So the images easily translated themselves into music, all on their own. In our first rehearsal of Vision IV. -- Winter Birds -- the cats came in from the kitchen. They had been listening to us rehearse for months, and that was the only time they came into the living room, where we were rehearsing. Usually the sound of the flute is too much for them. I guess they were looking for the bird.
Ticket: What was it like to revisit your older pieces for "Early Songs"? How would you say your approach to composing has changed since then?
Conrad: To revisit those early songs was to bask in the voices of Louise McConnell and Graham Stewart. As I mention in the program notes, the master tape was lost, and Al Grunwell and I were working off of a stack of copies, trying to choose the best ones to use for the CD. It took us almost a year to make our final decisions. And in that time we kept unearthing new copies, and comparing them. So I was living in those songs and in Louise and Graham's voices for almost a year.

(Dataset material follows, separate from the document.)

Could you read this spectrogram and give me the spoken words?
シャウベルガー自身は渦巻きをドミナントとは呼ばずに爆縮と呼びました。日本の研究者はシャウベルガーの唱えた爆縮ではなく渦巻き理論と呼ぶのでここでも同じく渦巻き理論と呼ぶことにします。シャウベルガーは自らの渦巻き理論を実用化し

Quite an experience! Louise's voice and phrasing is almost chillingly beautiful, especially in the tonal tunes. That these two singers could so easily find the pitches of my songs is also extraordinary. When I gave concerts in NYC I worked with professional singers, and none of them could find the pitches. After a few performances, I stopped giving song concerts in NYC and starting writing instrumental music to perform there instead.
Louise's range was astonishing. Because of her range and abilities I could endlessly experiment.

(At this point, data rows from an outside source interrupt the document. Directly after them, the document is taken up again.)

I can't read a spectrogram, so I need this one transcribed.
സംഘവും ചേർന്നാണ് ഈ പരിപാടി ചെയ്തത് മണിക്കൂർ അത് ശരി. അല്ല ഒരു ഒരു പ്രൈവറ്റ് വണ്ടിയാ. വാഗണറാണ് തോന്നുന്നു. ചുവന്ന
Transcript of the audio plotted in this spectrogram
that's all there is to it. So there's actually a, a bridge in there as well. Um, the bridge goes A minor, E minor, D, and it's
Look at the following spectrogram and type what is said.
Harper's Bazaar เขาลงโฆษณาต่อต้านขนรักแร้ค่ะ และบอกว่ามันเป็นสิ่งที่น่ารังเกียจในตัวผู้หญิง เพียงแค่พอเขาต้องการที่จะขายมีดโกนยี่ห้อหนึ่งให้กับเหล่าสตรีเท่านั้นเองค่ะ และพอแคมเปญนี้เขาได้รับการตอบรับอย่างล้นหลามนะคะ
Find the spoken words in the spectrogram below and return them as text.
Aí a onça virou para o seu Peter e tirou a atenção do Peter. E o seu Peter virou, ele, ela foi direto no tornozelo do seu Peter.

My approach to composing has in some ways changed entirely -- and in other ways has not changed at all. So this could be a very long conversation. You could say that I completely exhausted the style I used in the early songs. I accomplished what I wanted to accomplish, I expressed what I wanted to express. And now I am experimenting with a different language, different words, different sounds. Sometimes, often, I miss those early days, the clarity and the simplicity of that sort of writing. But one cannot go back, one must go forward. In my case, going forward means to become more traditional, more tonal. Generally, that is not the case, composers usually stretch forms and tonalities as they get older. On the other hand, I still might have many years of living and composing before me. And in those years I might return to that early style of writing -- at least here and there. I don't know. Those early songs are so precious to me, it would seem almost like ruining something very beautiful to go back now. Almost as though that ground was sacred and should not be walked on.
Ticket: What projects do you have coming up in the future?
Conrad: You would not have room in this entire newspaper for me to answer that. I have an endless list, because music and creativity themselves are endless. Right now I am writing a three movement cycle for choir and orchestra. I want to record more of my piano pieces. More of the songs. Finish the "Images" I began for flute, harp and viola. Orchestrate another piece for choir and solists and orchestra that is already written. Do more recordings of my music, so that future musicians will have an idea of how I would like my music played.
Originally published Thursday, March 10, 2005